My hens are going absolutely crazy laying eggs.  I've read in numerous places that a hen needs many hours of daylight to continue to lay, but my girls laid all through winter.  Production did slow down, but I never got less than 3 eggs per day once everyone started laying.  Now with the slightly longer days and warmer temps, I'm getting 5-6 eggs per day.  I love being able to feed them our kitchen scraps and leftovers that are going bad (though we've been really good about having less of those!).  No changes are planned for the girls, barring any catastrophes.

But we are going to get more chickens.  I have a friend with a barn and fenced horse pasture (out of use) who has offered to raise chicks with me!  We're going to get Freedom Rangers, as I have some ethical objections to the cornish cross hybrid (namely, I believe it is cruel to breed a bird to grow and gain weight so quickly that its legs and heart cannot support it.  I realize that sometimes this can be mitigated by withholding feed for some of the day, but I just don't feel it is responsible to breed a bird that is predisposed to so many health issues).  Our 25 chicks will arrive in late May or early June, and we will plan on butchering at about 12 weeks.  I would like to do the butchering ourselves, and another friend may have a chicken plucker built by then that we could borrow to speed things along.

I'm slowly but surely adding to my cooking repertoire.  Recently, I've made homemade Lara bars from dried dates, dried cherries, and walnuts (recipe).  Mine turned out a bit less sticky than they needed to be, but I about blew the motor on my mini food chopper, so I just left it instead of adding more dates and cherries.  I've also made broccoli cheddar soup (yum!) from this recipe.  I halved it and used all cheddar instead of "processed cheese".  I also added onion when I was melting my butter.  I had to cook it WAY longer than 30 minutes to make the broccoli less crunchy, but it was very good.  And...  I got brave and made my own pie crust to use for my chicken pot pie after learning that Pillsbury refrigerated crusts have awful ingredients and artificial colors.  Yuck.  I've always been scared of pie crusts, but decided to give it a go.  I found a recipe using 5 ingredients: flour, butter, salt, sugar, and water.  The first one was a dud (though edible), but version 2.0 was quite good.  I only used 2 1/4 cups of flour, so it wasn't so dry.  I'm impressed with myself.  If you decide to try your hand at crusts, I strongly suggest rolling it out onto a piece of parchment paper or waxed paper.  It makes transferring the crust to the dish so much easier and allows you to use much less flour.  I'm planning on making up a couple and freezing them so that they're on-hand in a pinch.
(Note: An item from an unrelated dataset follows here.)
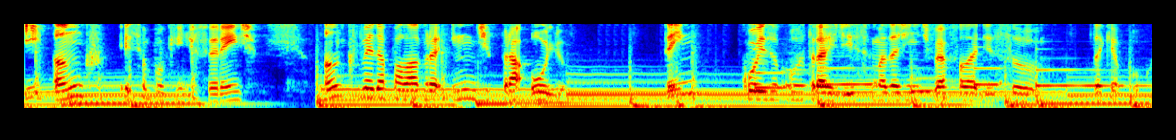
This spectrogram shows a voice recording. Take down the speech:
E Ankh, esse é um pouquinho diferente. Ankh vem da palavra Indi para olho. Tem coisa por trás disso, mas a gente vai falar disso daqui a pouco.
Foods I want to learn to make are yogurt, a good wheat sandwich bread, more soups, and homemade pasta.

But really, things here will just be business as usual this year.  As always, we're taking baby-steps to increase our self-sufficiency, eat healthier, support our local economy, and live more mindfully.  Some days I feel like I'm not accomplishing anything, but every time I take my lunch to work in a mason jar, I'm reminded of how far I've come.


Bathroom remodel: The week in pictures
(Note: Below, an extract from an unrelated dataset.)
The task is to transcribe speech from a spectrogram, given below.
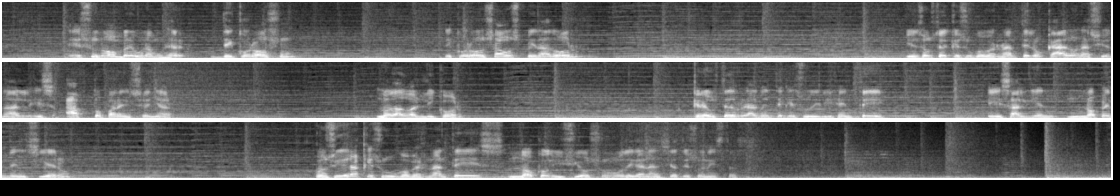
es un hombre, una mujer decoroso, decorosa, hospedador? ¿Piensa usted que su gobernante local o nacional es apto para enseñar? ¿No dado al licor? ¿Cree usted realmente que su dirigente es alguien no pendenciero? ¿Considera que su gobernante es no codicioso o de ganancias deshonestas?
Grouted floor!  There are a few areas I'm not thrilled with, but considering how wavy our floor was, I understand that perfection just was not to be.
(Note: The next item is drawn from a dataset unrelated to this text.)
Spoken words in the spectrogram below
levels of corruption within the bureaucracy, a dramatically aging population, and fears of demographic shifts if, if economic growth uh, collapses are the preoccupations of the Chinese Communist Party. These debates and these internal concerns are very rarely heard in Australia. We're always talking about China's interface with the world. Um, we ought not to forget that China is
Kohler Memoirs 24" pedestal sink, Restoration Hardware medicine cabinet, and sconces from Home Depot

The throne (Kohler Memoirs with stately design)

Detail of cabinet and lights

Sink with American Standard Hampton faucet

My favorite detail: marble threshold!
T is coming back on Monday to finish mudding and sanding the drywall and to touch up the grout in the tub.  He also has to redo the caulk, as there was a lot of dust floating around the bathroom at the time, and it stuck to it and made it look permanently dirty.  I think his work will be wrapped up by Wednesday, and then Shayne will install the wainscot, baseboard, and window/door trim.  Almost there!!